Nine months into the nationwide COVID-19 vaccine roll-out, the most vulnerable communities in the U.S. still have a lower vaccination rate on average than the nation's least vulnerable. The American Rescue Plan provided $1.9 trillion in funding to address the ongoing health and economic effects of the pandemic. Some of the provisions in the American Jobs Plan included additional funding not only to address the public health crisis of the pandemic, but also called for additional funds that could address SDOH, including workforce development and wage increases, efforts targeted to affordable housing, and climate policy changes to address environmental safety.

COVID-19 has amplified the discussion around critical health disparities and inequities that have plagued the U.S. and its most vulnerable patient populations for generations. Prior to the pandemic, there were a variety of initiatives to address social determinants of health both in the public and private sectors. The COVID-19 pandemic exacerbated already existing health disparities for a broad range of populations, but specifically for communities of color.

As a result, the healthcare industry has accelerated its efforts to address SDOH by introducing initiatives that specifically target these disparities.

Driving Action

Race and ethnicity, gender, sexual identity, age, disability, socioeconomic status, and geographic location all contribute to an individual’s ability to achieve good health. These determinants have a major impact on health outcomes, especially for our most vulnerable populations. To help practitioners take action to address SDOH, we offer the following:

  1. Empower people to make informed health decisions through advances in health literacy. Health literacy, defined as “the degree to which individuals have the ability to find, understand and use information and services to inform health-related decisions and actions for themselves and others”, plays a critical role. When people are empowered to make informed decisions about their wellbeing, they are invested to make the best decisions concerning their health.
  2. Address individual needs through appropriate screening and referrals services. This includes examining how government services and benefit programs intersect on a personal level. We must reimagine how citizen services such as healthcare, housing, education, and transportation can work together to improve people’s health, well-being, and quality of life. 
  3. Utilize digital innovations to modernize the delivery of government services. This includes maintaining a focus on improving the citizen experience (CX) and delivering more personal, individualized services.  As digital advancements change the ways people interact with the government, it is important that customer contact channels are integrated with seamless hand-offs between them.
  4. Forge cross-sector partnerships that address the health and social needs of patients. People and organizations at the local, state, territorial, tribal, and national levels must continue to pioneer new ways to create the conditions people need to live healthier lives.
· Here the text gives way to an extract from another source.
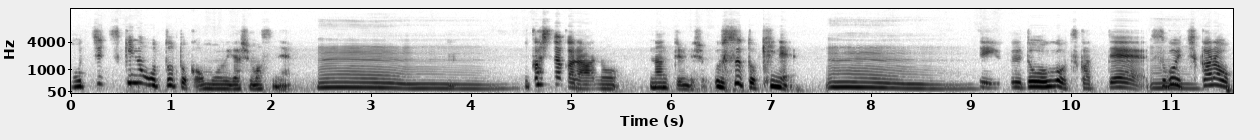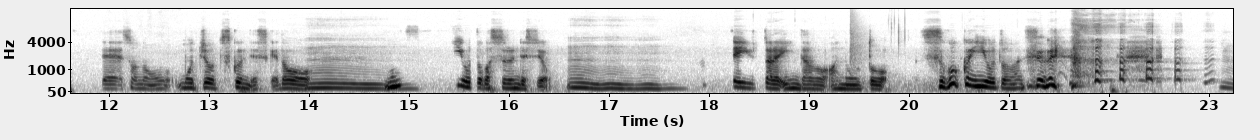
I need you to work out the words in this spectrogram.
餅つきの音とか思い出しますね。うん。昔だから、あの、なんて言うんでしょう。臼と杵。うん。っていう道具を使って、すごい力をその餅をつくんですけど、うん、いい音がするんですよ。うんうんうん、って言ったらいいんだろうあの音。すごくいい音なんですよね。うん、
It is only when "all people have the opportunity to attain their full health potential and no one is disadvantaged from achieving this potential because of their social position or other socially determined circumstance" (Centers for Disease Control and Prevention) will we be able to address to achieve the promise of health equity.

Read our other Social Determinants of Health (SDOH) related content here.